He also said that the Government is considering providing legal ownership to those who are engaged in agriculture in Swarnabhumi and Jayabhumi programs on Mahaweli project lands. Even though these moves are seemingly political, the result is immensely beneficial to the farmer fraternity.

More importantly, the attempt to improve and utilise the Eppawala Rock Phosphate (ERP) to assist the country’s fertiliser production positively is laudable. The concern, however, is whether State machinery that possesses legal authority will continue to engage with genuine enthusiasm in such projects. Hence, continuous motivation is required to attract public workers for these Government-sponsored programs.

According to experts, in providing solutions for food security issues, priority must be given to organic and environment-based strategies. By adopting such methods, the consumer receives healthy food products that lessen the intake of artificial chemicals in the body. However, for mass food production, most often, chemical fertiliser has to be used even though organic food is healthier.
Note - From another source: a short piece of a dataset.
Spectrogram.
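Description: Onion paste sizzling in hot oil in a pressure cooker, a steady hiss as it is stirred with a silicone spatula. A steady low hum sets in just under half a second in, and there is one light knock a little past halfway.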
The infamous fertiliser ban that has affected the overall food security negatively took place due to bad advice and haste in implementing that advice. If the conversion from chemical fertiliser to organic was done with a proper long-term plan, the result would have been beneficial to the country and the current crisis would have been averted.
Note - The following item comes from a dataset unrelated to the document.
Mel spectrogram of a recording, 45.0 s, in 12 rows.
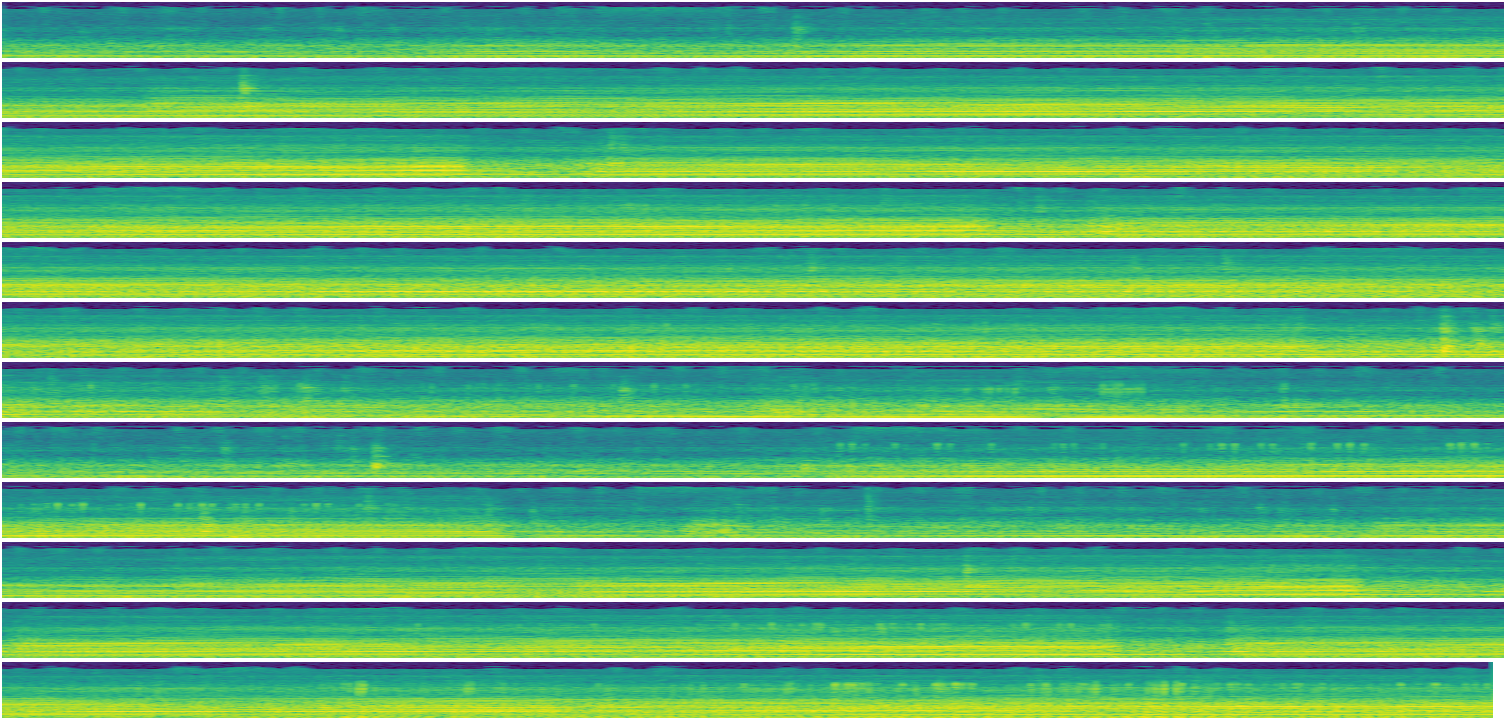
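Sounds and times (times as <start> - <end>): car engine accelerating: 0.0 - 45.0.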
In these awfully troubled times, community intervention, sans political differences, is a hugely important factor. Although individual commitments are essential, the efforts of a group collectively can achieve far more effective results. Community gardening is one such group effort that can help solve the oncoming food shortages.
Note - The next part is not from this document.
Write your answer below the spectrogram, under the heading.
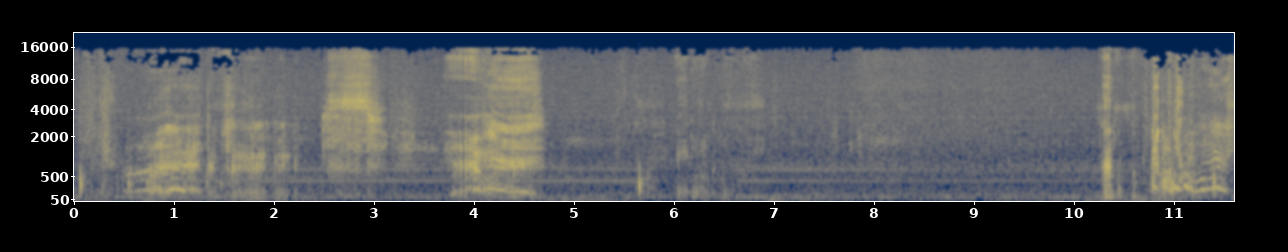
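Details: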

Government assistance

With the prevailing conditions, a considerable portion of the population, particularly urban residents, may require Government assistance to survive. Therefore, popularising community gardening in urban areas, specifically in the cities such as Colombo, Kandy, Galle, and other similar main cities, can solve a part of the problem.

Food wastage in Sri Lanka has been a growing national issue for the past several decades. Not only does wastage occur during transportation, but also the disposal of food from numerous small and large hotels and restaurants is a colossal waste.

According to a report by the Food and Agriculture Organization (FAO), Sri Lanka produces a staggering 7000 tons of organic waste, out of which over 65 percent is perishable organic material. The presumption of experts is that a vast majority of these organic perishables are food-related.

The irony However, awareness among the general public about this critically important factor is substantially low. Hence, it is time that the Government consciously commences a strong awareness campaign to educate people on curbing food waste.

It is a cinch that every electronic, print, and social media platform will provide their best assistance to such an effort as a national duty. Simple actions such as being conscious about portion sizes, using leftovers appropriately, timely and mindful purchasing, and donating surplus food to the needy are some of the actions that will reduce food wastage. According to expert opinion, the largest amount of waste occurs when the vegetables and fruits are transported from the farm to the markets.

Medical specialists in the child health sector have recently made an extremely alarming revelation that the Sri Lankan children’s population is heading for malnutrition.


They state that this can be attributed to the ongoing economic crisis and unbearable food prices. Doctors at Lady Ridgeway Hospital claim that 20 percent of the children admitted are malnourished. This is a frightening prospect for the country. If the situation is not taken under control immediately, the future population will suffer immense psychological and physical trauma.

The predicted food crisis is a national issue that can cause immense distress in society. Therefore, instead of pointing fingers at others and wasting valuable time, the entire nation must get together as one to face the challenge.

Even the smallest contribution is precious at this point in time. Food security is as important to a nation as national security. Hence, it is time to let go of previous mistakes and rally round to improve agriculture domestically.